## PROVIDED MATERIAL
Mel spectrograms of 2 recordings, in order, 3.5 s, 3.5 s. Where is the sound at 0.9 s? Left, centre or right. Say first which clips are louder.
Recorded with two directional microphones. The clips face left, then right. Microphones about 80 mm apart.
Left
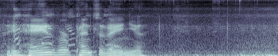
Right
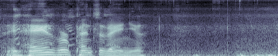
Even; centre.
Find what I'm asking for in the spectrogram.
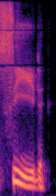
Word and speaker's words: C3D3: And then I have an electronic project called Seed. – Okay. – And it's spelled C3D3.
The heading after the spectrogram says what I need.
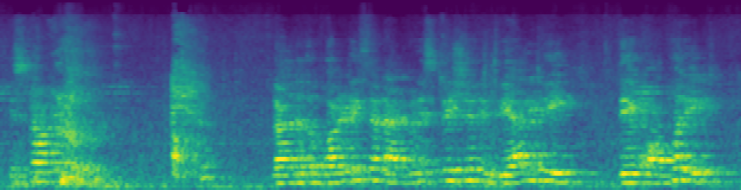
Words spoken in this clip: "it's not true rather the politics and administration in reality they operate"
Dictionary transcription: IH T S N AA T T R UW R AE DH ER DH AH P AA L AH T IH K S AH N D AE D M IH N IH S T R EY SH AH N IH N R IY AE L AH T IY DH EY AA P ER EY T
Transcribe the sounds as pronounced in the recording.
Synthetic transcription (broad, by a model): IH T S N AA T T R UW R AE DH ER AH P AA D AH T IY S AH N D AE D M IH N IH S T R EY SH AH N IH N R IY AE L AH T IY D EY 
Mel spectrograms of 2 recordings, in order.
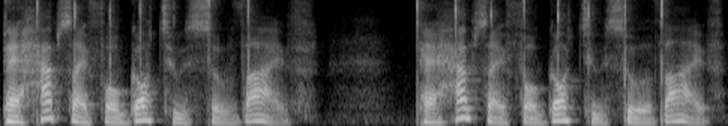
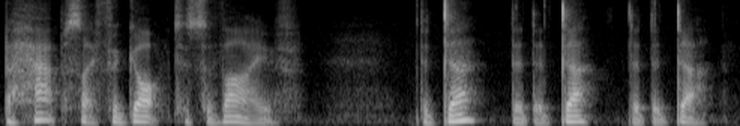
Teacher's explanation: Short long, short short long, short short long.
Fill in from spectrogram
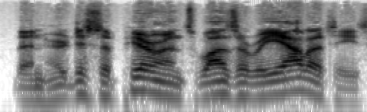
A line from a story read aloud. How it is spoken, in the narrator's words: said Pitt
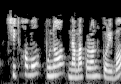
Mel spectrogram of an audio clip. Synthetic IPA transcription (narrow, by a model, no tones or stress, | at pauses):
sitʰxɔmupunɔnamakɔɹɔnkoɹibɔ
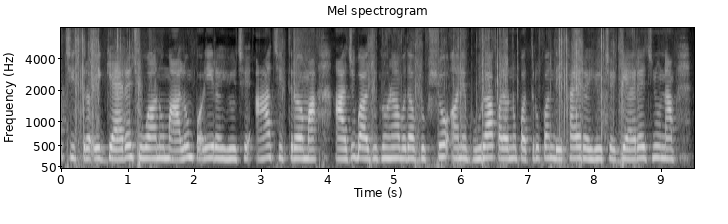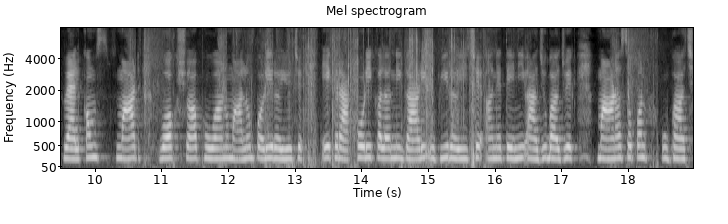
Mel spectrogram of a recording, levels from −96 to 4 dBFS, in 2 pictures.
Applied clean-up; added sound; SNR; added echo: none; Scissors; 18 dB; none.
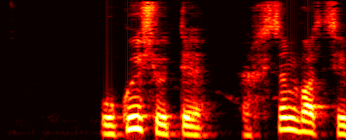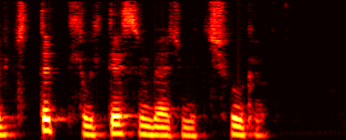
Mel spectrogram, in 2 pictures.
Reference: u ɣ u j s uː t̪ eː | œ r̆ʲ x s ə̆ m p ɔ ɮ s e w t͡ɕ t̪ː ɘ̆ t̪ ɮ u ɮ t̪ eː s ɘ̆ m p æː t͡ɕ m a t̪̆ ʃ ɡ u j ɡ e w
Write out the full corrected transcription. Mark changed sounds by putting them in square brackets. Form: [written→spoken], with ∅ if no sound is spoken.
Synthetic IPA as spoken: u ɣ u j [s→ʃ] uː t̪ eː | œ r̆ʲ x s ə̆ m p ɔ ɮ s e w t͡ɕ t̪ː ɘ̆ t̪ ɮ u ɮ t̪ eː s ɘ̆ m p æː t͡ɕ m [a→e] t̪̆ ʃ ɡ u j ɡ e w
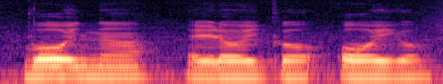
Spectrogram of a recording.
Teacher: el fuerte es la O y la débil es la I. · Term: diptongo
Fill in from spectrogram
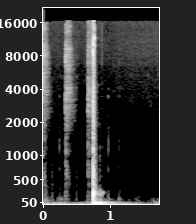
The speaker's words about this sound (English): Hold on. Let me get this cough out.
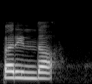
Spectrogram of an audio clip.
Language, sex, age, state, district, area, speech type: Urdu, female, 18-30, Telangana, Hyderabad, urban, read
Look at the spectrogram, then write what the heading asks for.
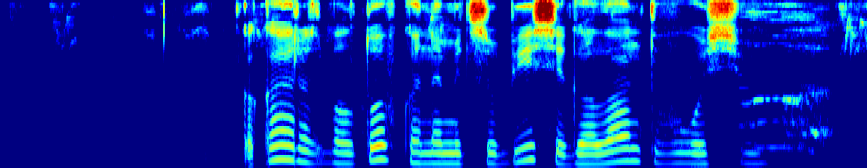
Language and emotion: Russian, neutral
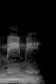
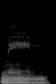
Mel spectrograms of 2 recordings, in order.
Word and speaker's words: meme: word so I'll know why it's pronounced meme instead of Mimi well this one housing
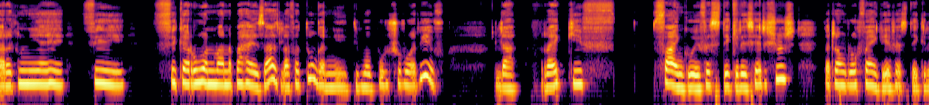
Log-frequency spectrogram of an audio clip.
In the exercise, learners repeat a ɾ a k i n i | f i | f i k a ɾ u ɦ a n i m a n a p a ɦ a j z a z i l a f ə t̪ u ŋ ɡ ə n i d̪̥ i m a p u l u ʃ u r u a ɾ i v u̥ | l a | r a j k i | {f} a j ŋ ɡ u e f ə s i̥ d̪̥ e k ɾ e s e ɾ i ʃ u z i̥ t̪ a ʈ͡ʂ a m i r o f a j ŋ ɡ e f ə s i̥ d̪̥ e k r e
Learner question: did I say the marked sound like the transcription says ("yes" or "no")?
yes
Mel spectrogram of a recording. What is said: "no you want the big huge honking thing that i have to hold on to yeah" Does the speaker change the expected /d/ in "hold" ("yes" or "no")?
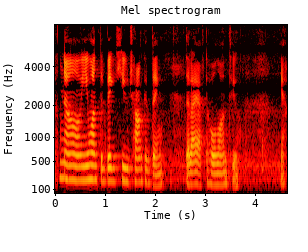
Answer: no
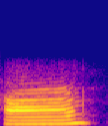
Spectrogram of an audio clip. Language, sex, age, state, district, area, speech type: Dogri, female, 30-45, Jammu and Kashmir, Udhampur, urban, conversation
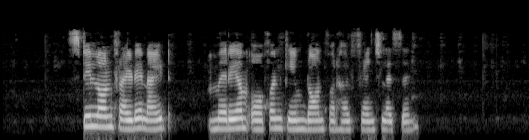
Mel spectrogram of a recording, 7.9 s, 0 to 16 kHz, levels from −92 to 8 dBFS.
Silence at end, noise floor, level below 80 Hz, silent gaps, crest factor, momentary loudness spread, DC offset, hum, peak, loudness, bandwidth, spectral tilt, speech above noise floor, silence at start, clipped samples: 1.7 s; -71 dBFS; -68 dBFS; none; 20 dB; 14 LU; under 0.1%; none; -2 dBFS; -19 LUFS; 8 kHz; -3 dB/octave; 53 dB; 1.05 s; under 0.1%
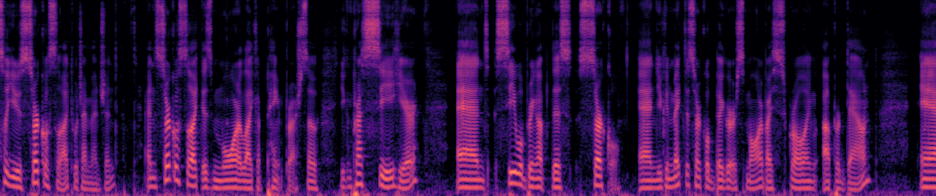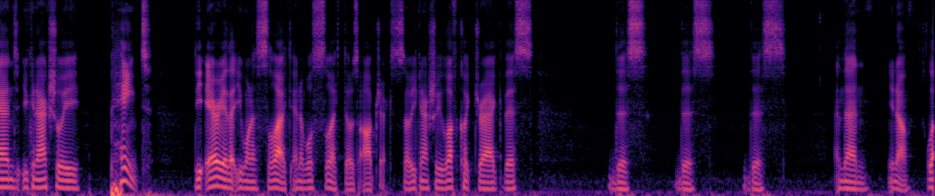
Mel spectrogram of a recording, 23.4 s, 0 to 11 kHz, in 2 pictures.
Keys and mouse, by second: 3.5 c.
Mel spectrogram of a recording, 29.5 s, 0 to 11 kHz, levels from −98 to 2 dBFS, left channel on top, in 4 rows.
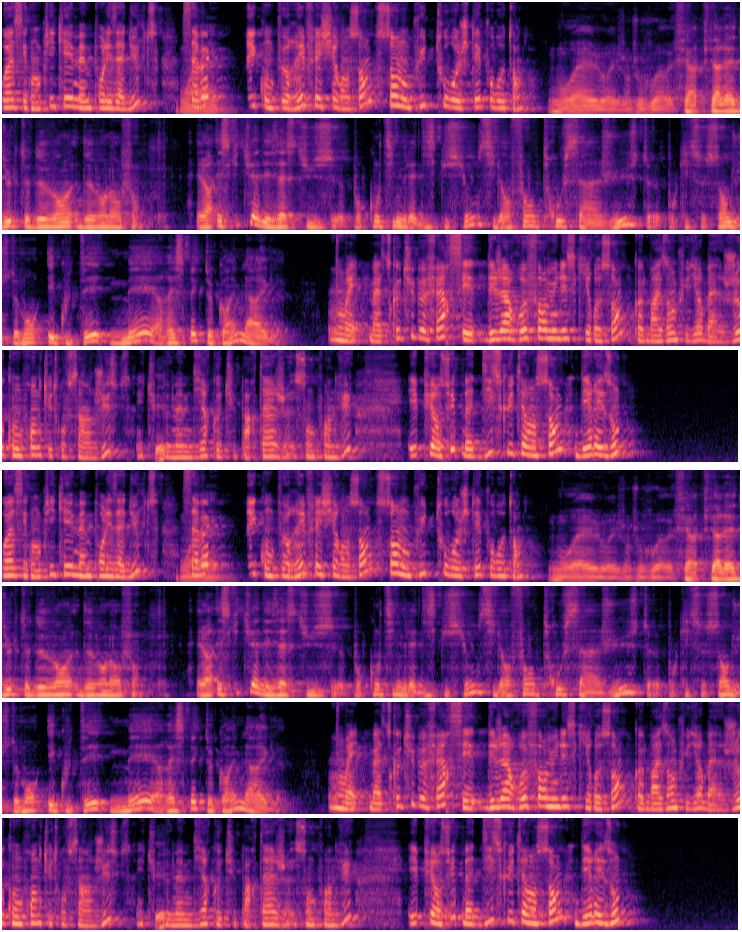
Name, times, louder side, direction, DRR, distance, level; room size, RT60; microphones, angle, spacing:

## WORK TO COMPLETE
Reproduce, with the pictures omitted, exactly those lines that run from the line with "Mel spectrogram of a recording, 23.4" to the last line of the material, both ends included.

## TASK RESULT
Mel spectrogram of a recording, 23.4 s, 0 to 11 kHz, in 2 pictures.
Keys and mouse, by second: 3.5 c.
Mel spectrogram of a recording, 29.5 s, 0 to 11 kHz, levels from −98 to 2 dBFS, left channel on top, in 4 rows.
Name, times, louder side, direction, DRR, distance, level; room size, RT60; microphones, angle, spacing:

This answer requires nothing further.